Mauro Biagi
IEEE Circuits and Systems Society joint Chapter of the Vancouver/Victoria Sections
IEEE Systems, Man, and Cybernetics Society Chapter of the Vancouver Section

Professor Mauro Biagi
Visiting Assistant Professor
Department of Electrical and Computer Engineering
University of British Columbia


(Presentation is available in pdf format.)

Tuesday, February 9, 2010, 5:00 pm to 6:00 pm
ASB 10900 (IRMACS Presentation Studio)
Simon Fraser University


Wireless transmission requires access to a shared medium. Hence, communications may be susceptible to adversarial eavesdropping. It is well known that "secrecy" means "cryptography". However, since the current and future technologies require devices with very high performance at low costs, contribution from the physical layer is essential. It could allow devices to save the processing power and reduce power consumption and battery life. The information theoretic approach may help since the effort needed to assure a good degree of confidentiality could be shared between power allocation and cryptography. We consider the framework a MIMO ad-hoc network, which may be extended to a centralized system. In this context, space division multiple access (SDMA) techniques could be the key against eavesdropping at a very low cost.
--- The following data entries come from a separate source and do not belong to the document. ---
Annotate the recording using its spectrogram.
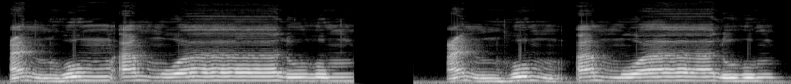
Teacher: Maka ini izhar syafawi, dibaca jelas. Mim jelas, a jelas. Mim jelas, waw jelas, dan tidak boleh didengungkan.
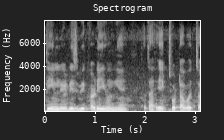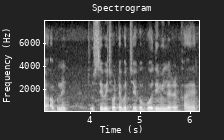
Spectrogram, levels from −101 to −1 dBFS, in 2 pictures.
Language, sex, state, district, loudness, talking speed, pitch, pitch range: Hindi, male, Arunachal Pradesh, Lower Dibang Valley, -15 LUFS, 210 wpm, 105 Hz, 105-110 Hz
The well known waterfilling solution, which is conventionally used to maximize information rate without considering secrecy levels, is adopted to account for the possible presence of eavesdroppers.


Mauro Biagi received the laurea degree in communication engineering in 2001 and the Ph.D. in information and communication theory in 2005 from the INFO-COM Department of the University of Rome "La Sapienza", where since 2006 he holds position of Assistant Professor.

His research focuses on several topics of communications engineering. In the area of wireless communications, his main research areas deal with multi-antenna systems both from a physical (PHY) layer point of view (coding, signal processing, and information theory) and multiple Access (resource management, power allocation, and Space Division Multiple Access). In the area of ultra wide band systems, is is involved research activities dealing with timing recovery and pulse shaping algorithms both for single antenna and multiple antenna schemes. In wireline communications, he is involved in several research projects dealing with PHY-MAC problems.

He serves on the Power Line Communication (PLC) ComSoc Group where he proposes solutions for power line communication standards. He is associate editor of the International Journal of Ultra Wideband Communications and Systems (IJUWBCS). He is currently visiting Assistant Professor at University of British Columbia.

Last updated Wednesday, February 17, 2010  8:07:19 PM PST.